From file "105_PSs" entitled "PS09PMON.qxd" page 01
From file "105_PSs" entitled "PS09PMON.qxd" page 01

For about 20 years, Paslode was the only tool company with a viable gas-powered, hoseless framing nailer, and in that time many contractors have come to recognize the value of such a tool: freedom from compressors, generators, and hoses. Paslode is no longer alone, however. Hitachi, Max USA, and Powers Fasteners have each recently debuted hoseless framers of their own.

The surge of new tools in this category, while not exactly an explosion, will certainly spark some competition among manufacturers. It also presents an opportunity to increase pneumatic tool users' awareness of hoseless possibilities and offer more options and features to those already using hoseless framers.

Although there are minor differences from tool to tool, all hoseless framers on the market use essentially the same method of operation: a fuel cell and rechargeable battery. Fuel cells vary slightly, as do battery options.

Three tool manufacturers—Hitachi (above), Powers, and Max—have joined hoseless framing nailer innovator Paslode in offering alternatives to pneumatic framers, generating competition and increasing tool options. Hitachi

“The technology has been out there, it's been proven, and it works very well,” says Christopher Freeman, Hitachi's product manager for cordless gas nailers. “The reason there weren't more [previously] is because Paslode had so many patents on theirs.”

Though hoseless framers do offer freedom from compressors, the fuel cell–plus-battery technology is more complex than pneumatic power and comes with its own set of operational issues.

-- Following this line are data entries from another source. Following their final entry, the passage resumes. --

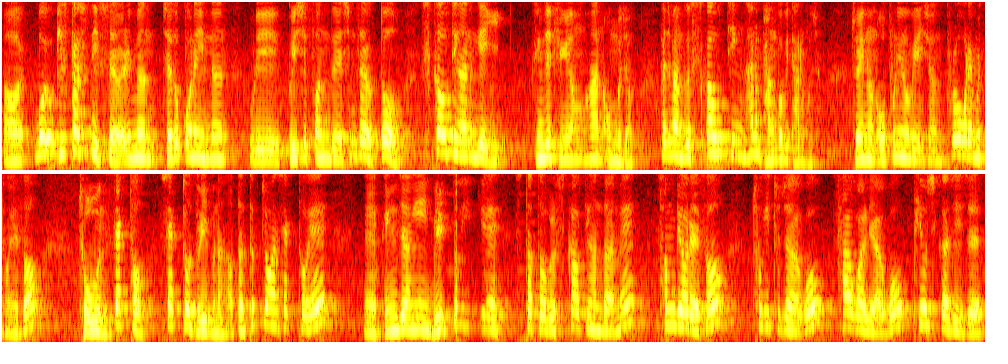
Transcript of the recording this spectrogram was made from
어, 뭐 비슷할 수도 있어요. 예를 들면 제도권에 있는 우리 VC 펀드의 심사역도 스카우팅 하는 게 이- 굉장히 중요한 업무죠. 하지만 그 스카우팅 하는 방법이 다른 거죠. 저희는 오픈 이노베이션 프로그램을 통해서 좋은 섹터, 섹터 드리브한 어떤 특정한 섹터에 예, 굉장히 밀도 있게 스타트업을 스카우팅 한 다음에 선별해서 초기 투자하고 사업 관리하고 POC까지 이제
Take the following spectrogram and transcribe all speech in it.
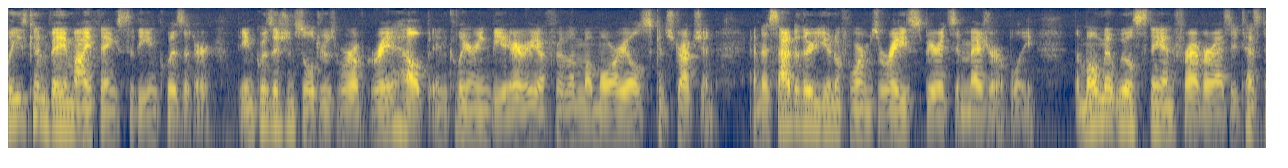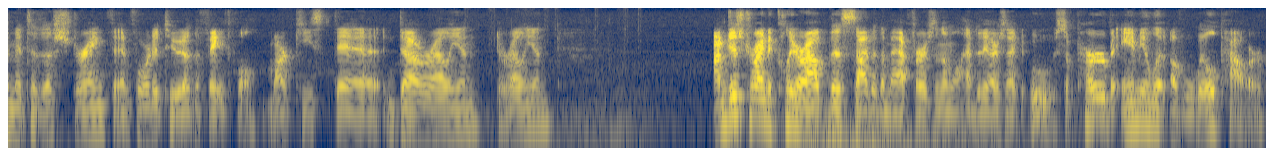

Fuel cells have to be changed relatively frequently (about every 1,200 nails) and batteries need to be recharged (after about 4,000 shots). Firing speeds are also slower than that of pneumatic framers, manufacturers say, and the tools are not designed for bump-firing, only for sequential-firing. Hoseless framers also require different maintenance than pneumatic framers, because of their linear combustion systems.

Brand competition may be based on price, performance, or features, but Lenny Colasuonno, Powers' vice president of sales and marketing, thinks it will come down to the type of fasteners the hoseless framer can fire and the corresponding cost. Some hoseless framers fire clipped-head nails while others use round-head, which are required by building codes in some markets.

Many pros may never get rid of their pneumatic framers—especially high-capacity production framing contractors—but hoseless framers are a good complement to pneumatic tools. “The only reason you wouldn't go from pneumatic to gas would be for flooring or sheathing applications where you have to use a very large amount of nails in a very short amount of time,” says Jacek Romanski, market manager/remodeling for Paslode, because a gas nailer would overheat in such a high-speed application. But a hoseless framer is ideal for remodelers framing home additions and for production crews doing punch-out work, manufacturers say.

And, according to manufacturers, hoseless framers can make certain applications much safer. A recent report by the National Council on Compensation Insurance shows that “cordless” tools can reduce incidences of tripping over cords, which contribute to 20 percent of all workers' compensation claims.

While many contractors understand the conveniences hoseless framers offer, a significant number of pros are still unfamiliar with the tools and will need the benefits—greater maneuverability, no set-up or clean-up time, and convenience—as well as some of the tools' limitations, outlined for them.